I cried during
Missing
the movie of Allende’s Chile
crushed by imperialism
(of the America type)

I cried and cheered
at the end
of the Buena Vista Social Club
because of the socialist struggles
of Cuba and its people

I cried reading
Robert Tressell’s
The Ragged Trousered
Philanthropists

(dad told a tale
back in the old days
of buying and distributing
copies to workers)

(the book a present in 1963
from mom’s older brother
John and his wife Fawzia
the two fleeing through Africa
to England in the period
teachers were being silenced)

I cried
(just now)
on unearthing another
revolutionary treatise
Rape of the Fair Country
with my teacher-activist mom’s
initials in it and the date 2/3/1959

(living in Claremont still
and I guess she expectant
with my brother Mike)

the last lines are rather prophetic

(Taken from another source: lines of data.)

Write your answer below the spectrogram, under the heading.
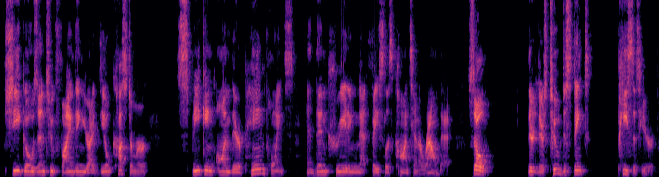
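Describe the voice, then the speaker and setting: A middle-aged man with a very bright, forward tone chats loosely through a screen-share walkthrough. He holds back his big voice to talk softer than usual, and he rambles with a folksy, offhand manner. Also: medium pitch. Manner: rambling, folksy and deliberately subdued. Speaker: online marketing video host.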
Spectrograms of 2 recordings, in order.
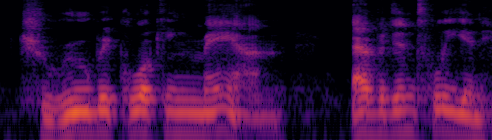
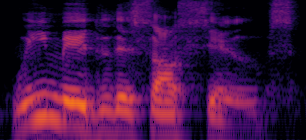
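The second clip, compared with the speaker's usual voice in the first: put-on louder Slavic-accented boast; proud Slavic accent; 5 dB louder than usual. A narrator's reading. Russian man boasts of the homemade gun, proud Slavic accent. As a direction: beam with pride in a Slavic accent. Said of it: "beaming like a Slavic Santa".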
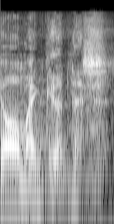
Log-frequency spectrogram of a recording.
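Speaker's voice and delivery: low, soft, slowed groan of dismay; dismayed sigh. Retold or imitated. Hunter to himself on finding a stranger in his stand, low soft dismay. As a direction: mutter it like your hunt just got ruined. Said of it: "And I'm like".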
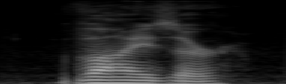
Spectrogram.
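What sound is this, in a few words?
"visor", US English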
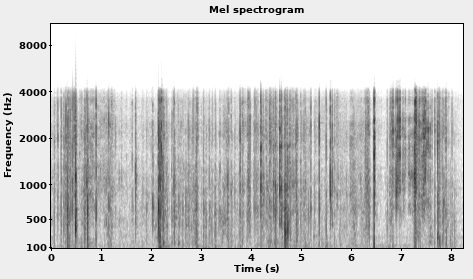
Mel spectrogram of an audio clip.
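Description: Camera handling noise: dense, irregular knocking, scraping and crackling of hands and objects rubbing close against the microphone. It stops abruptly at the end as the camera comes to rest.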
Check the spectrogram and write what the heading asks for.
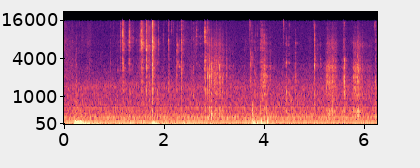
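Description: Close-up handling sounds: a low thump just after the start, then soft scattered clicks and crunches, with more low knocks about two and four seconds in.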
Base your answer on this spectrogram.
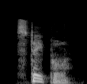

For ages deep wrongs have been hopelessly bourne;
Despair shall no longer our spirits dismay,
Not wither the arm when upraised for the fray;
The conflict for freedom is gathering nigh,
We live to secure it, or gloriously die!’

 

(Photo Credit: Carys Ink)

people like you

people like you

there are mouths
quite wide open
at this statement
on early eve TV

In our country
we rape
people like you

this said somewhere
to a young woman
in a relationship
with another

not another
pointy-eared
sharp-tailed alien
from Planet Other

the same Planet
colouring people
with bigotry hatred
and intolerance

or is it brewed
right here
on Planet Earth

that self-same
where we pollute
and carry on as if
we have another

In our country
we rape
people like you

Reference is made
to our rights enshrined
in the Constitution here

perchance our Constitution
is ahead of its citizenry
and its self too

for people
like you
and I

We remember Eudy Simelane

(Photo Credit: IOL)

In (the) front (of the crowd)

In (the) front (of the crowd)

In the front of the crowd
she was
when #FeesMustFall
hit our campuses
notes a Durban student

not in the margins
was she
says a civil rights leader
out the US way

Winnie Madikizela-Mandela
labelled Mother of the Nation
by the everyday
(though apartheid denied her
mothering her own children)

a terrorist in the state’s eyes
and those who benefitted
from the collusions of apartheid

(tortured jailed banished
she kept the flame of freedom
alive during the dark days)

In the front of the crowd
uninvited a unionist jokes
she would just arrive

a journalist says people
have forgotten the past
and have no idea how
apartheid brutalized her

(and the post-traumatic
stress she and everyone
suffered and simply
carried on)

In the front of the crowd
not a spare rib
not an appendage
a person in her own

Winnie Madikizela-Mandela

Not yet Uhuru

 

(Photo Credit 1: Mail & Guardian) (Photo Credit 2: Wikimedia)

I explain (a thing or two)

I explain (a thing or two)
 
I explain
a thing or two
to a young learner
 
she an ardent reader
chess player and now
its marabaraba too
 
and to our delight
she also shares
her learning
with others
 
(like each one
and teach one)
 
I explain
a thing or two
about a book
she is busy with
 
a few instalments of
The Young Children’s
Encyclopaedia
 
donated they were
by neighbours next-door
who intuitively bought them
at a market somewhere
and donated them to us
 
I grin to myself
as I think
of Pablo Neruda’s
I explain a Few Things
 
This I do as I recall
the Neruda poem read
at my trade unionist
father’s recent memorial
 
In death I want to be with the poor
who have no time to study it,
while those who have the sky
divided and deeded beat upon them….”
 
Need I explain (more)
(Photo Credit: YouTube / Maria Farantouri)

Things fall(ing) apart

Things fall(ing) apart

It can only happen
where there are
no Bikos or Chés
no Harons Sobukwes
Timols or Mandelas even

It can only happen (here)
down South where women
and children are abused
ritually regardless

Out Heideveld way
where chess is in
at the local library
and a chess competition
acclaims young minds

Out Heideveld way
where some celebrate
their title deeds whilst
others decry and deny
the charges of the usual
corruption and incompetence

Houses falling apart
a metaphor for all
that is dark out there
on the Cape Flats
(where the city works)

Houses falling apart
out in Africa in the
Third World in the
undeveloped and
underdeveloped
end of our polluted planet

Houses for All was
once a slogan

now it is
Houses falling apart

Houses ‘falling apart’ (Athlone News, December 6 2017)

 

(Photo Credit: HouseIt)